Dataset items:

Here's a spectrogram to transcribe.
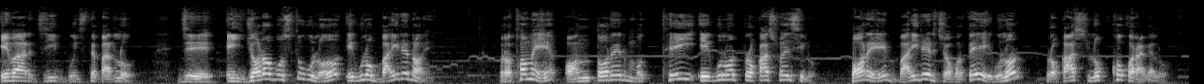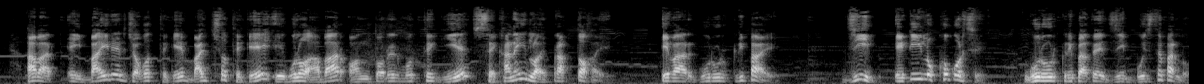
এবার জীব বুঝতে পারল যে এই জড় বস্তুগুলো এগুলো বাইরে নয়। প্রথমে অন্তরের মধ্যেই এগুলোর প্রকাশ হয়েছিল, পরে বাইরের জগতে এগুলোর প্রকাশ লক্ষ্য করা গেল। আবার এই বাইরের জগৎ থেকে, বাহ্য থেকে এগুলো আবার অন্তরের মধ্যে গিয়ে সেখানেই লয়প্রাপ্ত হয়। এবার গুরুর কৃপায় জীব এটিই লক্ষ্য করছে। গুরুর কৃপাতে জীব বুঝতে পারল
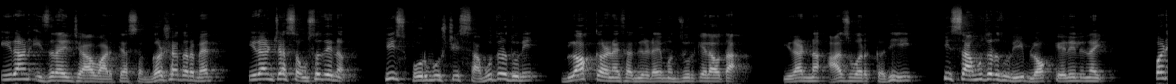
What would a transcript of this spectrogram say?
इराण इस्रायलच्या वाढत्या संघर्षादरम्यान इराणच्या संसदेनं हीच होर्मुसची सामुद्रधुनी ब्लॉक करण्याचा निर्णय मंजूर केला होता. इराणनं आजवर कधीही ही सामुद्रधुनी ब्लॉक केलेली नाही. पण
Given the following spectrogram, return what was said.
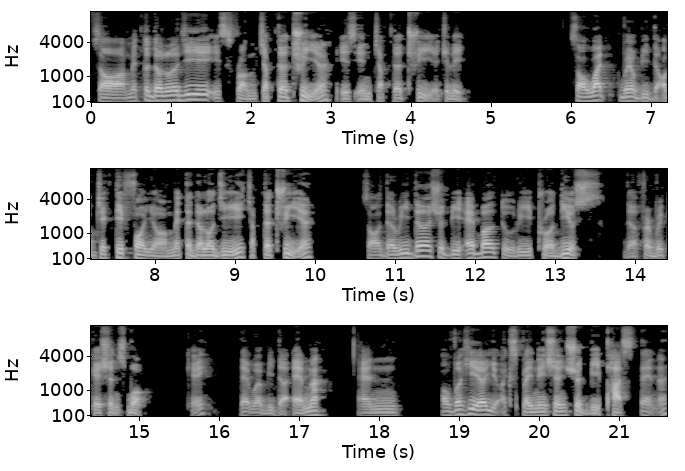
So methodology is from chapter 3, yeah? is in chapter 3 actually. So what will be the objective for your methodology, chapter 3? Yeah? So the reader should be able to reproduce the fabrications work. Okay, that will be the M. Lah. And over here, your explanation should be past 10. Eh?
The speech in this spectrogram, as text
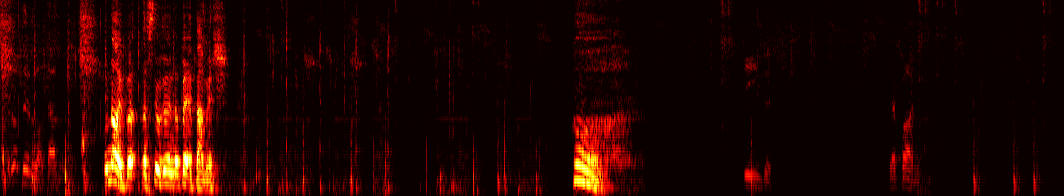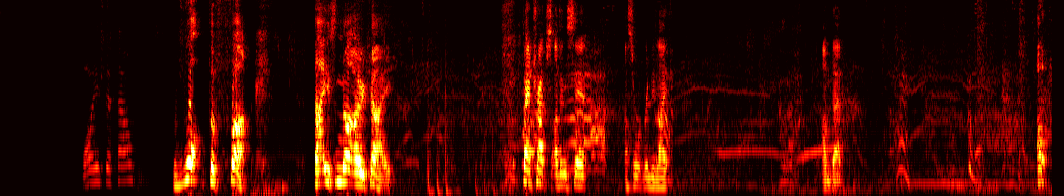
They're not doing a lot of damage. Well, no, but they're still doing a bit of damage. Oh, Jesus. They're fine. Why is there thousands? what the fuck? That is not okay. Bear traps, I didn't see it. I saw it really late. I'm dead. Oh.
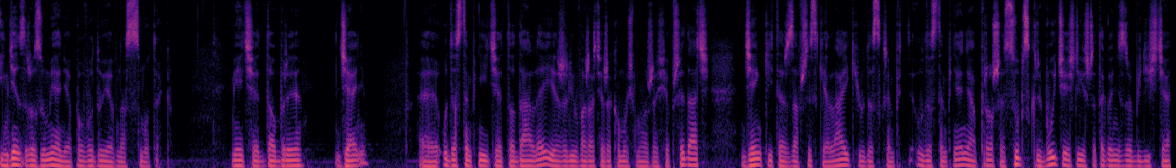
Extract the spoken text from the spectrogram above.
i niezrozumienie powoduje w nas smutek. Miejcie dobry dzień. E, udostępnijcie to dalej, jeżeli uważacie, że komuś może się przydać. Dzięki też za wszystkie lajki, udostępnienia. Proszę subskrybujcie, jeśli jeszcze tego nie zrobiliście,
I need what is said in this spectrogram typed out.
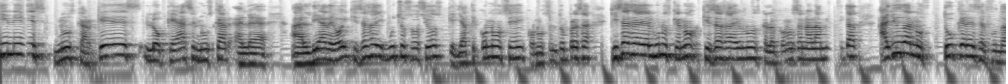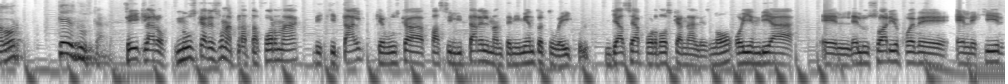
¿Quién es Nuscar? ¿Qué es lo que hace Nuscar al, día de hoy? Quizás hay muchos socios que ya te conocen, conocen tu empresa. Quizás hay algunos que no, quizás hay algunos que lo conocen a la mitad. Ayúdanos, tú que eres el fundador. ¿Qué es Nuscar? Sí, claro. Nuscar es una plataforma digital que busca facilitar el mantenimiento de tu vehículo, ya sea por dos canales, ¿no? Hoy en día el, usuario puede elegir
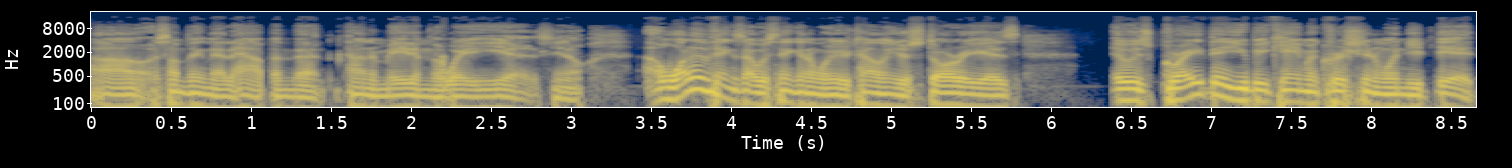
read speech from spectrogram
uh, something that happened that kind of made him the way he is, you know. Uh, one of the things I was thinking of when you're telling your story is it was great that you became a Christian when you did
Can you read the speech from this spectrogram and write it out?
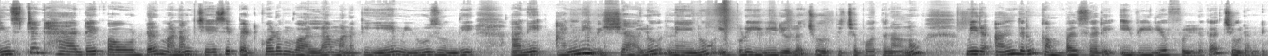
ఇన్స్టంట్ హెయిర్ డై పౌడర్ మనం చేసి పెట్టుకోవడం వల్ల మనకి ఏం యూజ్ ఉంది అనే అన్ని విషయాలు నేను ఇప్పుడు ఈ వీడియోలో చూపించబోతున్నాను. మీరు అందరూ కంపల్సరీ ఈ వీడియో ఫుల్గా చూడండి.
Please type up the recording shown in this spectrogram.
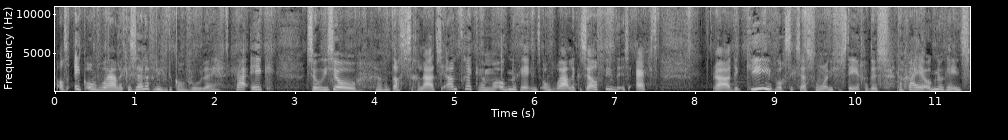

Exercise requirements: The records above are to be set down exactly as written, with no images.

Answer to this task:
Here's a spectrogram to transcribe.
এবার জীব বুঝতে পারল যে এই জড় বস্তুগুলো এগুলো বাইরে নয়। প্রথমে অন্তরের মধ্যেই এগুলোর প্রকাশ হয়েছিল, পরে বাইরের জগতে এগুলোর প্রকাশ লক্ষ্য করা গেল। আবার এই বাইরের জগৎ থেকে, বাহ্য থেকে এগুলো আবার অন্তরের মধ্যে গিয়ে সেখানেই লয়প্রাপ্ত হয়। এবার গুরুর কৃপায় জীব এটিই লক্ষ্য করছে। গুরুর কৃপাতে জীব বুঝতে পারল
What would a transcript of this spectrogram say?
इराण इस्रायलच्या वाढत्या संघर्षादरम्यान इराणच्या संसदेनं हीच होर्मुसची सामुद्रधुनी ब्लॉक करण्याचा निर्णय मंजूर केला होता. इराणनं आजवर कधीही ही सामुद्रधुनी ब्लॉक केलेली नाही. पण
Given the following spectrogram, return what was said.
So methodology is from chapter 3, yeah? is in chapter 3 actually. So what will be the objective for your methodology, chapter 3? Yeah? So the reader should be able to reproduce the fabrications work. Okay, that will be the M. Lah. And over here, your explanation should be past 10. Eh?
The speech in this spectrogram, as text
They're not doing a lot of damage. Well, no, but they're still doing a bit of damage. Oh, Jesus. They're fine. Why is there thousands? what the fuck? That is not okay. Bear traps, I didn't see it. I saw it really late. I'm dead. Oh.
Extract the spoken text from the spectrogram above.
i niezrozumienie powoduje w nas smutek. Miejcie dobry dzień. E, udostępnijcie to dalej, jeżeli uważacie, że komuś może się przydać. Dzięki też za wszystkie lajki, udostępnienia. Proszę subskrybujcie, jeśli jeszcze tego nie zrobiliście,
I need what is said in this spectrogram typed out.
¿Quién es Nuscar? ¿Qué es lo que hace Nuscar al, día de hoy? Quizás hay muchos socios que ya te conocen, conocen tu empresa. Quizás hay algunos que no, quizás hay algunos que lo conocen a la mitad. Ayúdanos, tú que eres el fundador. ¿Qué es Nuscar? Sí, claro. Nuscar es una plataforma digital que busca facilitar el mantenimiento de tu vehículo, ya sea por dos canales, ¿no? Hoy en día el, usuario puede elegir
read speech from spectrogram
uh, something that happened that kind of made him the way he is, you know. Uh, one of the things I was thinking of when you're telling your story is it was great that you became a Christian when you did
Can you read the speech from this spectrogram and write it out?
ఇన్స్టంట్ హెయిర్ డై పౌడర్ మనం చేసి పెట్టుకోవడం వల్ల మనకి ఏం యూజ్ ఉంది అనే అన్ని విషయాలు నేను ఇప్పుడు ఈ వీడియోలో చూపించబోతున్నాను. మీరు అందరూ కంపల్సరీ ఈ వీడియో ఫుల్గా చూడండి.
Please type up the recording shown in this spectrogram.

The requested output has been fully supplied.